Turkish Armed Forces and Postmodern War-Management

Published in Turkish Daily News, 17 January 2008

The Turkish and international media gave wide coverage to recent Turkish excursions into and bombings of outlawed PKK targets in northern Iraq.

Most of the commentaries focused on the pros and cons of military campaigns on the fragile state of Iraq, the never-ending ‘final moves' to end PKK terror in Turkey and the rekindling of Turkish-American relations. These are in fact legitimate questions, but there is more that needs to be analyzed.

A key area that has escaped from the critical (and often clichéd) eyes of mainstream commentators in Turkey is why these campaigns have been communicated to Turkish society in the way that they have been. In this article, I want to draw attention not to the military attacks and their results or implications, but to how the Turkish Armed forces have employed and orchestrated cutting-edge public relations tactics.

Old school war-management:

In the good old days, managing societies that were engaged in wars was a lot easier. Since the primary information source was the armed forces themselves, the governments easily constructed stories of heroism, success and sacrifices performed for ‘higher ideals.' The pointless destruction, war crimes and failures could easily be left out in the dark. Society was just a spectator enjoying the unified narrative presented in movie-like news from the front lines. What mattered was that ‘we' were winning and ‘we' were ‘heroes' fighting for a ‘just' cause.

The only alternative source of information was the veterans, who had to choose to play either the ‘hero' with the hope that their sacrifices were in fact worth something, or the reclusive survivor who never spoke about war. And when those returnees refused to choose between these two sanctioned roles and dared to speak against their government's policies and the horrors of war, they were declared mentally or morally impaired and pushed out to the margins.

Thus, it was quite easy to manage one's society in the old days. All you needed to do was report as many successes and heroic stories as possible. However, with the development of independent media and easy access to the production and dissemination of photographs and videos from the front lines, the job of the governments and top generals became more difficult.

The Vietnam War was not more destructive or ‘evil' than any other war. In fact, the 20th century had seen bigger and more fatal wars. Yet, for the first time we were able to see the reality of war right in our living rooms, often contradicting the official euphemisms and stories presented to us. This meant that it was becoming a lot more difficult to lead us into collective hypnosis.

A single image of a young girl, Kim Phuc, screaming with pain from her burns and running away naked from a napalm bombing with a bunch of kids, became a turning point for war opposition. It muted all stories of military success and the idea that the war was being fought for noble causes. Though this signaled the end of traditional war-management, it only resulted in more sophisticated strategies. The new strategy, which was first applied during the Desert Storm campaign, uses the same tool that ended the old strategies.

New generation war-management:

If independent media taught us to mistrust the official narratives and cheap heroisms, it also led us to a fixation on the image and visual stimulation. If the previous problem was lack of information and its boring officialdom, our new problem is information overload and its erotic powers.

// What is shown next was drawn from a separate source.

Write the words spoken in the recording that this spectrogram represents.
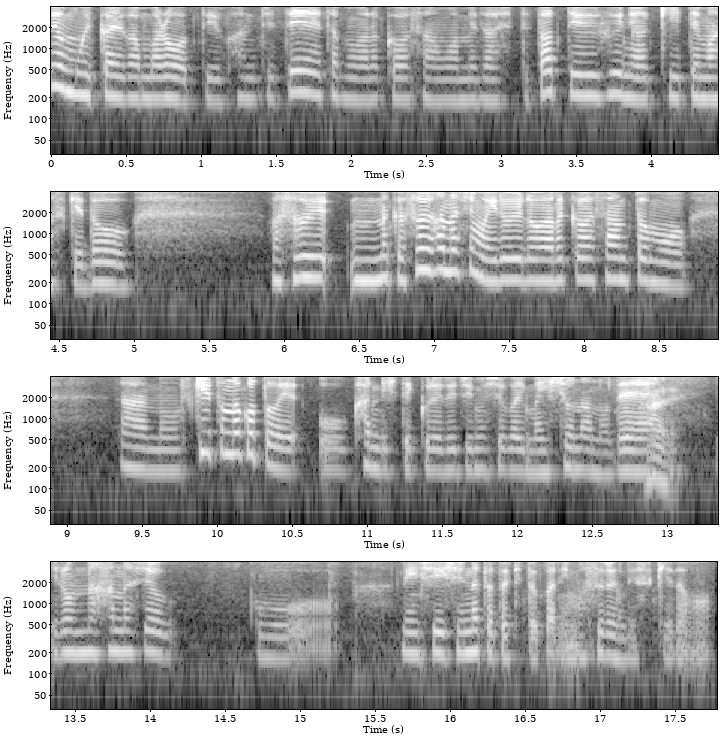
でももう一回頑張ろうっていう感じで多分荒川さんは目指してたっていうふうには聞いてますけど、まあ、そういううんなんかそういう話もいろいろ荒川さんともあのスケートのことを管理してくれる事務所が今一緒なので、はい。い、ろんな話をこう練習一緒になった時とかにもするんですけど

In order to compete with other producers for our decreasing attention spans, TV reporting has reduced the content of the information to minimal while maximizing its visual and musical effects. As the minimum amount of information is added on to amazing views of fighter jets, attractive uniforms and ‘cool' war toys, the war becomes a ‘thrill.' The shock-and-awe tactics create a sense of ‘awe' of human technology and its precision. The individual becomes fixed on sexy images at the expense of reality.

The news of bombing is presented with black and white videos supplied by the Air Force, which shows war more like an unreal video game. The more the dose of visual stimulation is increased, the more societies fall into rapture and intellectual numbness. Since we are more focused on the airplane, we have no perception of where the bombs fall, or moreover, of the deaths of the human beings underneath them. The U.S. has employed this style of perception management in its controversial campaigns in Iraq and Afghanistan with great success.

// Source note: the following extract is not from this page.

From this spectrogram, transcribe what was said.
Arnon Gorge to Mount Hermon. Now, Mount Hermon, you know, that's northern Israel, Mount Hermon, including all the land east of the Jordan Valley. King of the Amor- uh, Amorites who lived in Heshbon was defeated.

It appears that the Turkish Armed Forces have learned more from the U.S. than intelligence and F-16 production. All throughout the north Iraq campaigns, top generals and government officials spoke endlessly about our newly acquired spy, night flight and bombing technologies. Newspapers presented the most attractive military pictures along with details of each bomb dropped and how our pilots are trained. TV channels showed videos of the bombings and real-life satellite images of the camps.

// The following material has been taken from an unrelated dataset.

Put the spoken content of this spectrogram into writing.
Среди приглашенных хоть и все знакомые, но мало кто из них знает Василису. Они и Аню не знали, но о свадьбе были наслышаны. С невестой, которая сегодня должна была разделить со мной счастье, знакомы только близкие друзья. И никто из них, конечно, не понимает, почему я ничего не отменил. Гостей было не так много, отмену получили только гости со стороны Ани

It has indeed been a successful example of war-management. Turkish society has faced minimum ethical dilemmas and found much pride and stimulation in our brand new military toys.